The Beginner's Guide to Hackathons: A Step-by-Step Overview


Hackathons are already well-known in the fast-paced world of technology as thrilling, immersive gatherings of people who share a love for creativity, problem-solving, and coding. Be it an experienced coder or an inquisitive beginner, taking part in a hackathon may be an exciting experience. 

In this beginner's guide, we'll unravel the mysteries of what are hackathons, providing a step-by-step overview to help you navigate these collaborative coding adventures.

What Are Hackathons?

A hackathon, a portmanteau of "hack" and "marathon," is an event where individuals gather to collaboratively work on coding projects within a set timeframe, usually ranging from a few hours to a few days. The primary goal is to create a functional product or prototype by the end of the event. Contrary to its name, "hacking" in this context refers to creative problem-solving rather than any malicious activities.

The Purpose of Hackathons

Hackathons serve various purposes, acting as catalysts for innovation, skill development, and community building. Key objectives include:
  • Innovation and Creativity: Participants are encouraged to think outside the box, experimenting with new ideas and technologies.
  • Skill Enhancement: Hackathons provide a platform for participants to hone their coding, problem-solving, and collaboration skills in a real-world setting.
  • Networking: Participants have the opportunity to connect with like-minded individuals, mentors, and potential employers, fostering a sense of community within the tech industry.
  • Product Development: Many successful projects and startups have originated from hackathon ideas, showcasing the potential for turning innovative concepts into viable products.

Typical Structure of Hackathons

Hackathons typically follow a structured format, ensuring a conducive environment for creativity and collaboration. Here's a breakdown of the typical stages:
  • Kickoff: The event begins with an opening ceremony, where organizers introduce the theme, any specific challenges, and the ground rules. This is also an opportunity for participants to mingle and form teams.
  • Team Formation: Participants form teams based on their skills and interests. Teams can be diverse, comprising individuals with different expertise levels, from beginners to experienced developers.
  • Idea Generation: Teams brainstorm and pitch ideas related to the hackathon theme. This is a crucial phase where creativity flourishes, and participants decide on the project they want to pursue.
  • Development: The bulk of the hackathon is dedicated to coding and developing the project. Teams work collaboratively, overcoming challenges and turning their ideas into tangible prototypes or solutions.
  • Mentorship and Workshops: Organizers often provide mentors and workshops to guide participants, offering support on technical issues or providing insights into industry best practices.
  • Demo and Judging: As the hackathon concludes, teams showcase their projects through live demos or presentations. A panel of judges evaluates each project based on criteria such as innovation, functionality, and overall execution.
  • Awards and Recognition: Prizes and recognition are awarded to outstanding projects, that motivate participants and provide a sense of accomplishment.

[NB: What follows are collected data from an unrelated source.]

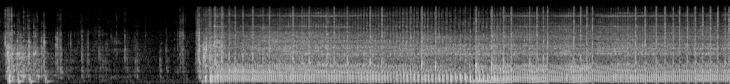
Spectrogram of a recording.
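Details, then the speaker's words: Vintage 1970s Stihl 041AV 61cc two-stroke chainsaw, sat a year with stuck rings: raspy, slightly uneven, lean-sounding low idle, and it died; owner suspects a sticky carburetor float or idle screw turned down too low. "that time it died on me cuz I guess the float got a bit sticky or else I just turn the idle down a little too low"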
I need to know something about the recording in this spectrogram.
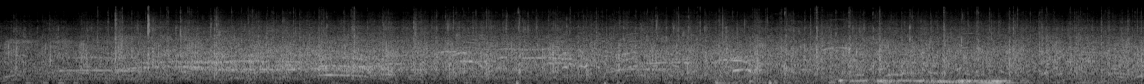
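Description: Audience members cheer and shout from afar.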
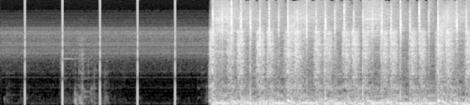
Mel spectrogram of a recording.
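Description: Metronome clicks, about two a second, counting in; then, nearly three seconds in, a heavily distorted electric guitar starts a metal riff.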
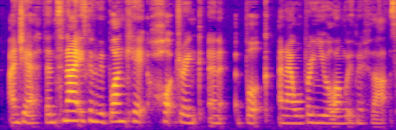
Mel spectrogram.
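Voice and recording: Using a put-on character voice that is raspy and croaky, a woman speaks at a fairly quick pace and a medium pitch with fairly even intonation.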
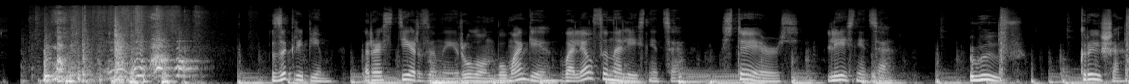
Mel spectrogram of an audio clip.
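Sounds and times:
dogs barking: 0:00.3 - 0:02.2
speech: 0:02.7 - 0:11.2.

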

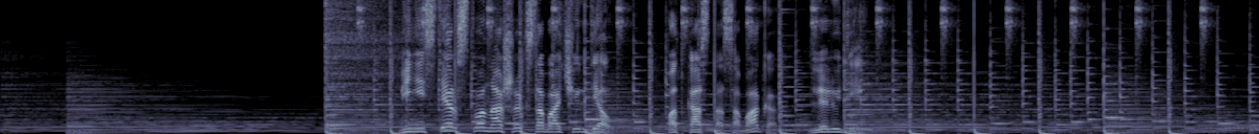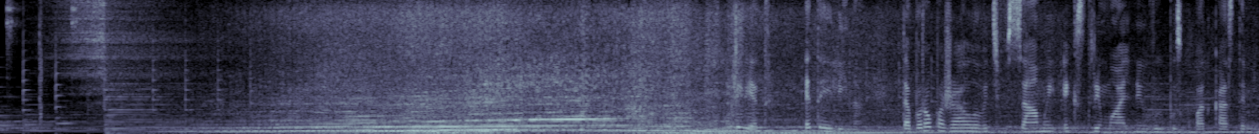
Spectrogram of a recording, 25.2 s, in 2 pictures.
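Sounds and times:
rhythmic thumping: 0:03.5 - 0:13.6
speech: 0:04.0 - 0:08.9, 0:21.6 - 0:25.1
racing car engines roaring while speeding past: 0:14.8 - 0:21.7.

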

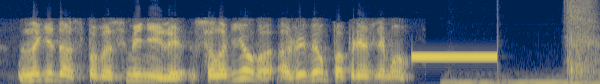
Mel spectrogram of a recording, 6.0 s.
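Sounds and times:
speech: 0:00.2 - 0:04.2
censorship bleep: 0:04.1 - 0:05.0
low hum: 0:04.4 - 0:05.9
hissy noise burst: 0:05.6 - 0:05.9.

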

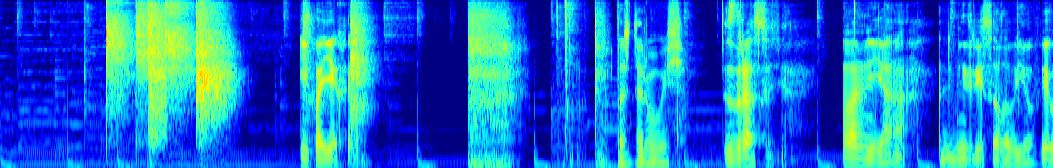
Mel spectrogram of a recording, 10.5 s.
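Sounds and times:
hand clap: 0:00.9 - 0:02.4, 0:03.0 - 0:03.8
speech: 0:03.0 - 0:03.7, 0:06.2 - 0:10.5.

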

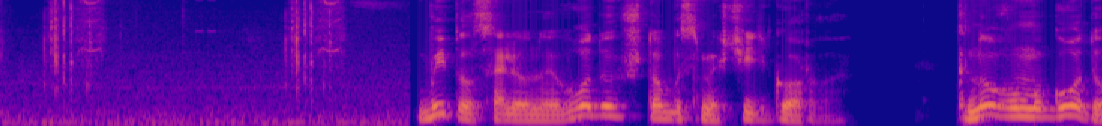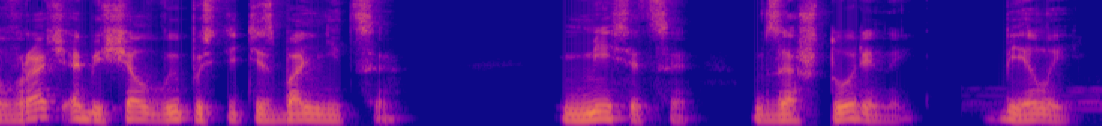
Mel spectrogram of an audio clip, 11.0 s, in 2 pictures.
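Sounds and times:
camera shutter taking a photo: 0:00.0 - 0:00.7, 0:01.4 - 0:01.8
speech: 0:02.1 - 0:07.6, 0:08.3 - 0:11.0.

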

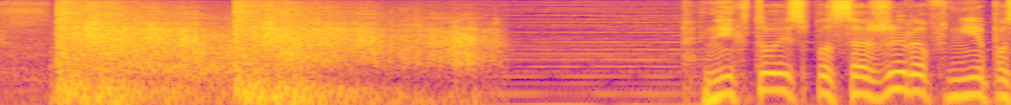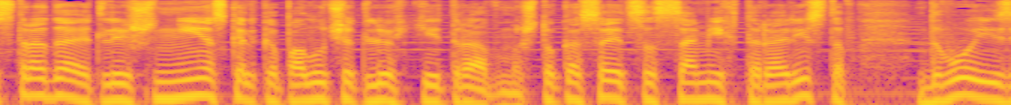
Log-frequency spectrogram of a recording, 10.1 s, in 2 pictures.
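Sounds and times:
gunfire from a weapon: 0:00.3 - 0:02.6
speech: 0:03.6 - 0:10.0.

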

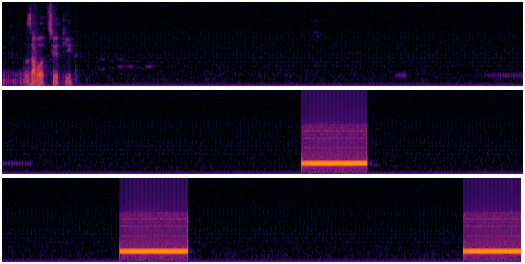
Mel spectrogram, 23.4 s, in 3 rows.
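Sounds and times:
speech: 0:00.3 - 0:01.2
telephone ringing tone: 0:12.3 - 0:13.3, 0:17.4 - 0:18.4, 0:22.6 - 0:23.4.

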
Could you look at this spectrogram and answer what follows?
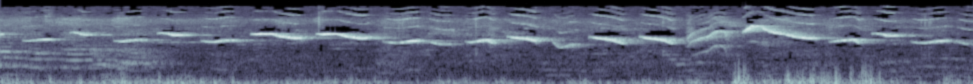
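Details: Eurasian magpie giving a steady string of short, high, wavering whistles, one after another, over a noisy low rumble in the background.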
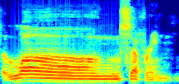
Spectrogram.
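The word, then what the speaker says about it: long-suffering: Still remember dear brother Dick Gorgas speaking on this, and he said, we don't pronounce that very well. That should be pronounced long suffering.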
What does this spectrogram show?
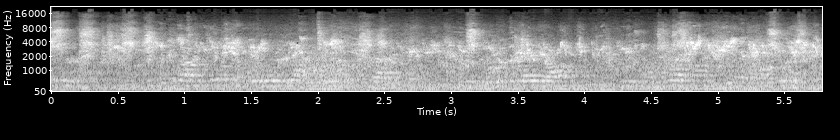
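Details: Around 40 budgies in a colony chirp contentedly in the morning. Constant busy twittering and scratchy squawks overlap without pause, denser toward the end, with a low background hum.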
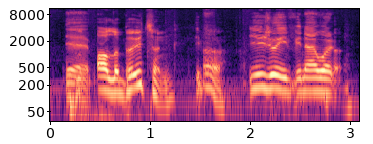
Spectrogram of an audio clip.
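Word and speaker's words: Louboutin: always Latin but yeah what how do you pronounce it sorry labutin yeah oh labutin usually if you know what color Souls they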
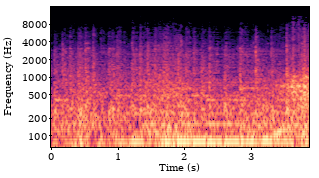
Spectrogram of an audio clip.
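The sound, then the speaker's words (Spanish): A train running between buildings at night gives a loud, steady rumble with rhythmic rail clatter that stays constant the whole time. “De noche el tren circula entre edificios.”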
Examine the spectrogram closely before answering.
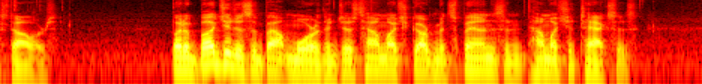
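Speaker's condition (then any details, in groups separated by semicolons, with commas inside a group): No condition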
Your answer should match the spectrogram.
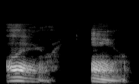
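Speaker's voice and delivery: "Are" with the English R, tongue curled back, no French rolled R. Shown as a demonstration. Teacher models the English R for French pupils. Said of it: "avec ce R particulier".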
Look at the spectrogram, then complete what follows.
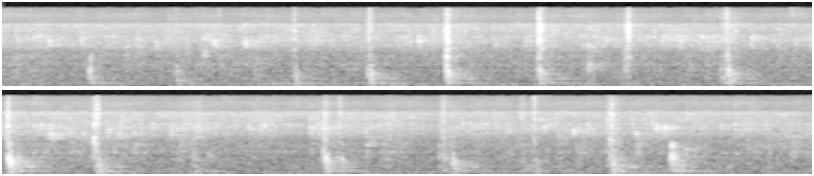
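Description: Stone pestle pounding whole shallots, garlic and chillies in a stone mortar, a steady run of knocks about three a second.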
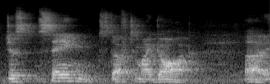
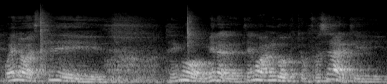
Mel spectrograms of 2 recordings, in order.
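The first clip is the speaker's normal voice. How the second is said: higher, hammed-up Spanish stand-up persona; alter ego Nicolas; 4 semitones higher than usual. Comic in his alter ego greets the crowd as Nicolas. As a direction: play the cocky gringo comic Nicolas. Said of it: "Back to Nicolas".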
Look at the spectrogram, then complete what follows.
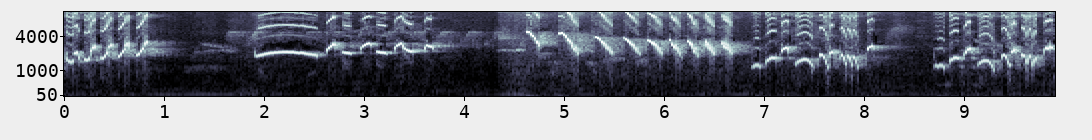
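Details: Song of a white-rumped shama (murai batu): rapid rising and falling whistles in dense runs, a sustained level whistle, then long cascades of quick downslurred notes and bright trills between short pauses.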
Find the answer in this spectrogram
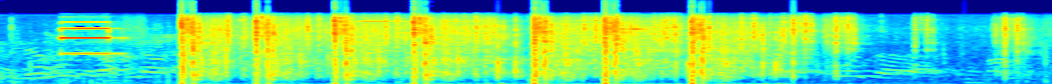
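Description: An electronic shot timer gives one short start beep. Then a run of about seven gunshots follows in quick succession, roughly two a second, with a few fainter shots after them.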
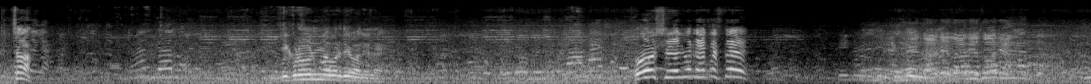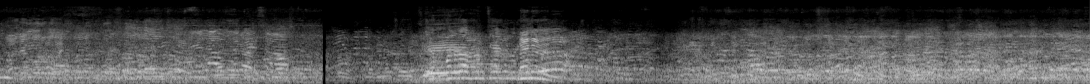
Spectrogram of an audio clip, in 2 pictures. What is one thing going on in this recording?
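A crowd of men and women chatter loudly nearby.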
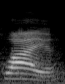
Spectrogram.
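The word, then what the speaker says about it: choir: แล้ว ก็ เอ่อ เน้น หนัก ที่ คำ ว่า quire quire quire ออก เสียง สิ คะ quire quire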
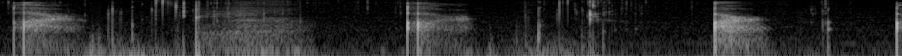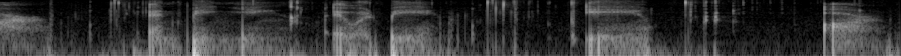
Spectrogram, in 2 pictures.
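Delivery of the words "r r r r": "R" said as Mandarin èr, an "er" pulled back in the throat, whispered; Chinese er. Shown as a demonstration. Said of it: "do would be".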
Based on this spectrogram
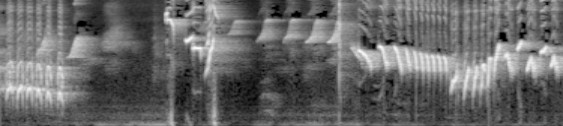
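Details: Morning magpie-robin song used to get other magpie-robins singing: a fast warbled burst, then loud sweeping whistles and clicks, ending in a long quick series of rising chirped notes, repeated several times per second.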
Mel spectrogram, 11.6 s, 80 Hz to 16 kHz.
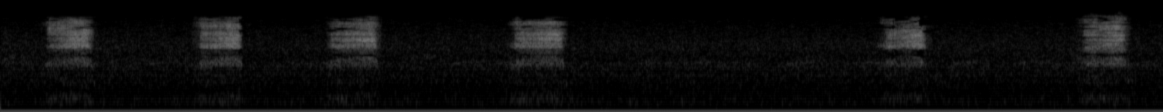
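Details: Barn owl owlets in a nest box, early morning, 30 March 2011, very active (stretching, hopping, climbing), give harsh, breathy hisses, each a short rasping burst, repeated at uneven intervals.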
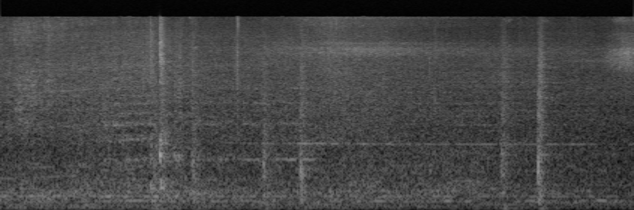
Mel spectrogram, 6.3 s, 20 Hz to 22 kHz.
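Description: Kintetsu 16000 series electric limited express pulling out of the station past the platform, with a steady running noise and its wheels knocking over rail joints several times.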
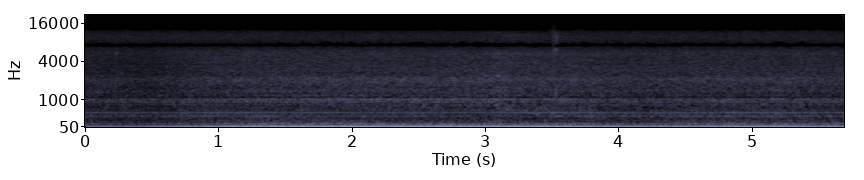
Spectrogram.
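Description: Low, steady rumble of a car's engine heard from inside the cabin. It swells over the first second or so and then holds level.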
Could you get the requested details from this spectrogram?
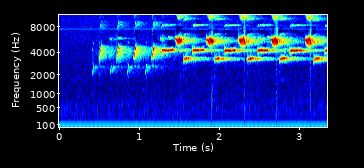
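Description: A goldfinch-canary hybrid sings a quick run of bright, high chirps that build into a fast, twittering warble with rolling trills. No other sounds intrude.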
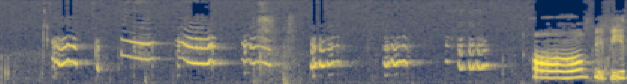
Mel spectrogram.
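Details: Young Shih Tzu attempting play with a two-month-old Shih Tzu puppy, giving separate nasal whines and whimpers roughly every half second, each bending down in pitch, before a person's voice breaks in at the end.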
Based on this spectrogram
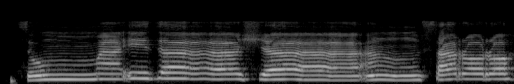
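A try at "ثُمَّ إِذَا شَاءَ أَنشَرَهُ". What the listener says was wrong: Hanya 2. Angsaroroh. Angsaroh. Rohnya 1. Angsaroroh. Angsaroh. hanya 2.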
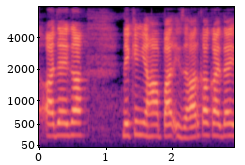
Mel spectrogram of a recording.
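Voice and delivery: ordinary delivery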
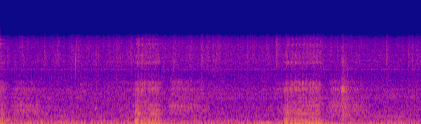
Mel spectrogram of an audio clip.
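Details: Mastiff named Nicole, registered as Dralion's Nicole of Real Valley, snoring while asleep; low rumbling breaths with two louder, rasping snores near the third and sixth seconds over a steady low hum.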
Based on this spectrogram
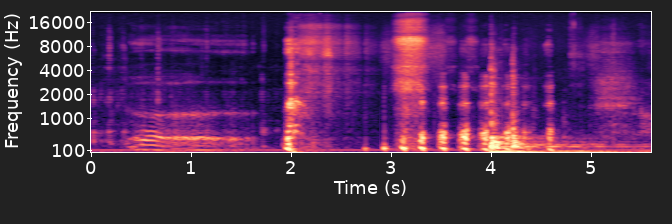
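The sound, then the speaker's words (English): Thin Mint beer is poured into glasses: a sudden splash, then a quick series of glugging bursts settling into a steady, hissing stream. A voice murmurs briefly beforehand. “Just pissing on our glasses here.”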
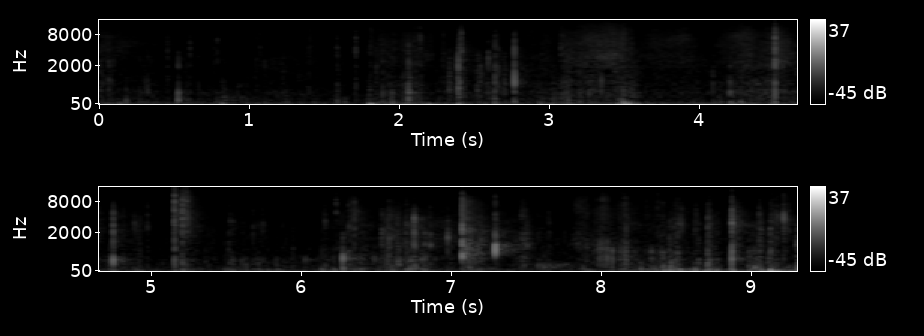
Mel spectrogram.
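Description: A pink printed newsprint supplement is rolled, folded and crinkled in both hands with fingertips and long nails. Soft, continuous paper rustling is broken by sharper, bright crackles and crunches.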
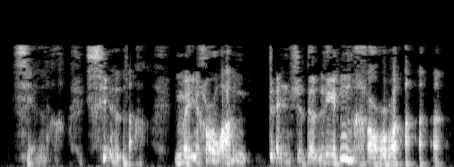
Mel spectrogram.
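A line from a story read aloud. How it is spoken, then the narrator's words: Tearful yet smiling. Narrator (Chinese): 张氏含泪带笑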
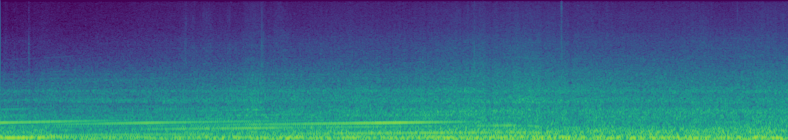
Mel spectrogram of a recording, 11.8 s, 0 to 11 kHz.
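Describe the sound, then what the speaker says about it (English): A 2002 Porsche Boxster 986 with a 2.7 engine and the roof down accelerates, its engine note rising steadily in pitch as it pulls, then settling into a continuous loud drone with road and wind rumble. "We'll just give it some gas."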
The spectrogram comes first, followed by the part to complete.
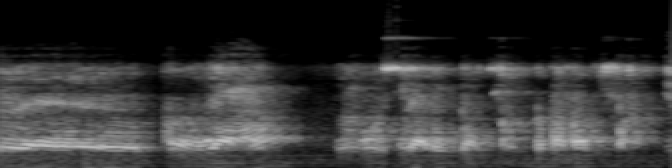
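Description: A man speaking in short phrases, the voice thin and muffled with nothing above the upper midrange, with a faint steady high whine under it in the second half.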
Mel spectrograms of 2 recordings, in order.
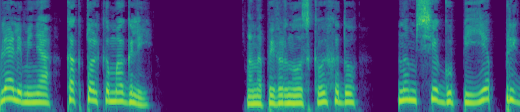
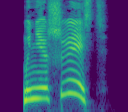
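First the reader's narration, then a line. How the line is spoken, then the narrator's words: Shouted. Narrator (Russian): крикнул Доменико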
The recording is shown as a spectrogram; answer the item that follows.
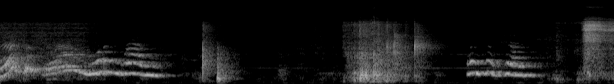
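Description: Dog-like whimpering and whining made by a person in a dog fursuit: a run of rising and falling whines, a sharp click, a papery rustle, then a second shorter bout of whines.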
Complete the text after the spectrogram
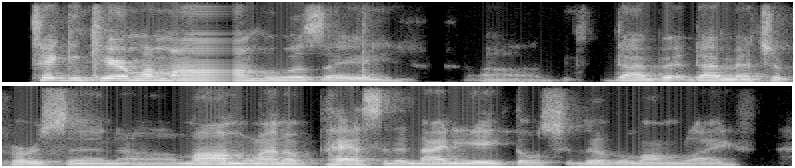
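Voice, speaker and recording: Over music in the background, a woman with a very deep, low pitch keeps a fairly even intonation while her loudness swings widely. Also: moderate pace. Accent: American. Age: 60s. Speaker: pastor and athlete's mother. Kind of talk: interview.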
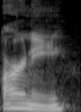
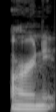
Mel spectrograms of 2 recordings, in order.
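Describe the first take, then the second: First: The name ends in a clear ee sound. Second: The name ends in a short, weak e sound. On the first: "the anglicized spelling" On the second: "the actual Scandinavian name"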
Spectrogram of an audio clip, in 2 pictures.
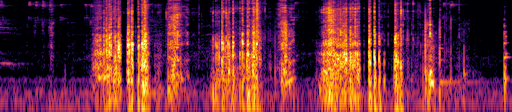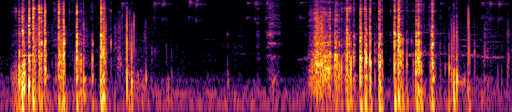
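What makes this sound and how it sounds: A box-cutter blade scrapes a solid white pressed chalk disc held in dusty fingers. Several bursts of dry, crackly, bright scraping come through, with quiet pauses between strokes.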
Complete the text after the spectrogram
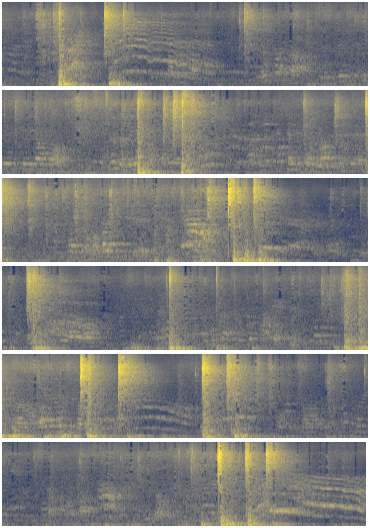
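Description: Bamboo swords clack and strike sharply, echoing around a large hall.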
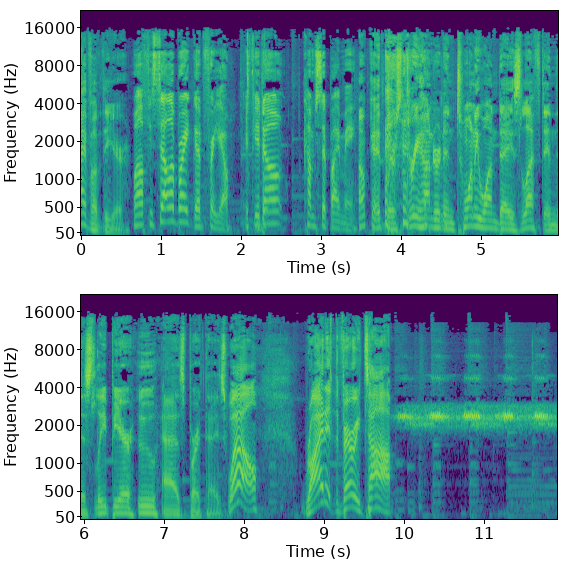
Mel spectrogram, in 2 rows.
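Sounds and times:
speech: 0.0s - 10.3s
laughter: 3.8s - 4.7s
crickets chirping: 9.9s - 11.9s.

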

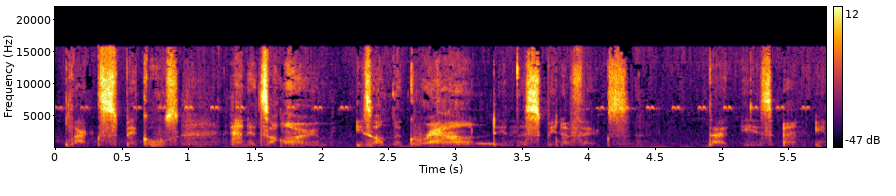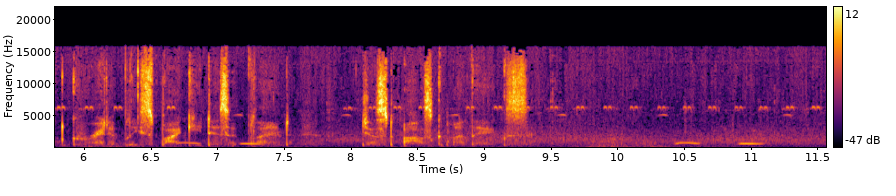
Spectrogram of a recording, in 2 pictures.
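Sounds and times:
speech: 0.4s - 10.0s
boobook owl hooting at night: 0.9s - 7.8s, 10.4s - 11.2s.

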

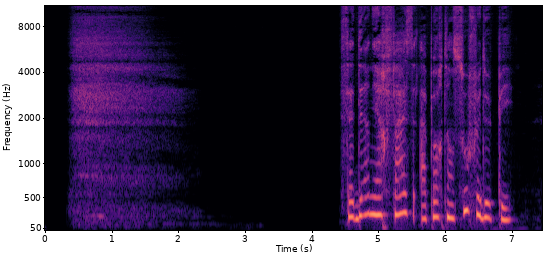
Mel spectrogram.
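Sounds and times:
slow exhale through the nose: 0.4s - 2.4s
speech: 4.5s - 7.1s.

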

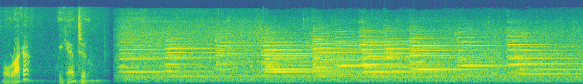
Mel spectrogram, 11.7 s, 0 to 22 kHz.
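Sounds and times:
speech: 0.3s - 1.9s
cathedral church bells pealing in New York on a Sunday morning: 2.3s - 11.6s.

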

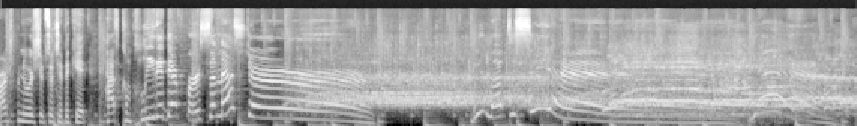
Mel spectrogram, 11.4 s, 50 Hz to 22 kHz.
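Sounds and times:
speech: 0.0s - 9.6s
group of men cheering and whooping: 4.0s - 11.4s.

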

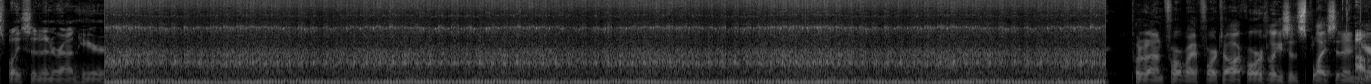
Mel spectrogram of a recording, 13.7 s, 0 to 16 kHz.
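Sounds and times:
speech: 0.0s - 1.9s, 11.4s - 13.7s
diesel truck engine idling: 1.0s - 11.1s.

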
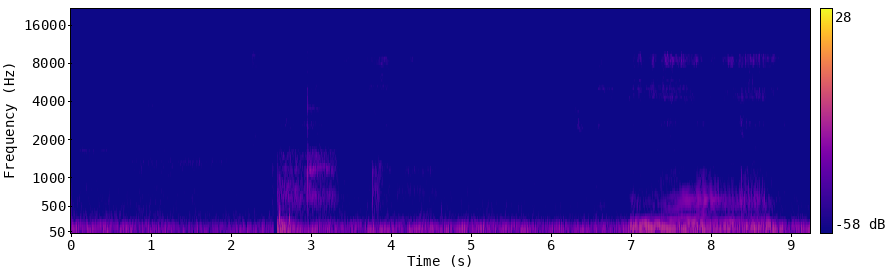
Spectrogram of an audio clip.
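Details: Three snoring puppies, toy poodle and bichon frise, asleep indoors: quiet low breathing with a click, then a louder wavering, whistled snore near the end.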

Tips for Beginners: How to Get Started

  • Choose the Right Hackathon: Select a hackathon aligned with your interests and skill level. Look for events that offer beginner-friendly categories or workshops.
  • Form a Diverse Team: If possible, join a team with individuals possessing diverse skills. This fosters a collaborative environment and allows for a broader range of ideas.
  • Plan and Prioritize: Define a clear plan for your project and prioritize tasks. This helps manage time effectively, ensuring a tangible outcome by the end of the hackathon.
  • Don't Fear Failure: Hackathons are about learning and experimenting. Embrace the challenges, and don't be afraid to pivot if your initial approach hits a roadblock.
  • Network and Have Fun: Engage with fellow participants, mentors, and organizers. Hackathons are not just about coding; they're about building connections and enjoying the experience.


In conclusion, hackathons are invaluable opportunities for learning, collaboration, and innovation. By understanding the structure of these events and following these tips, beginners can embark on a fulfilling journey into the world of hackathons, unlocking their potential to create, learn, and connect within the ever-evolving tech landscape.

Post a Comment

Previous Post Next Post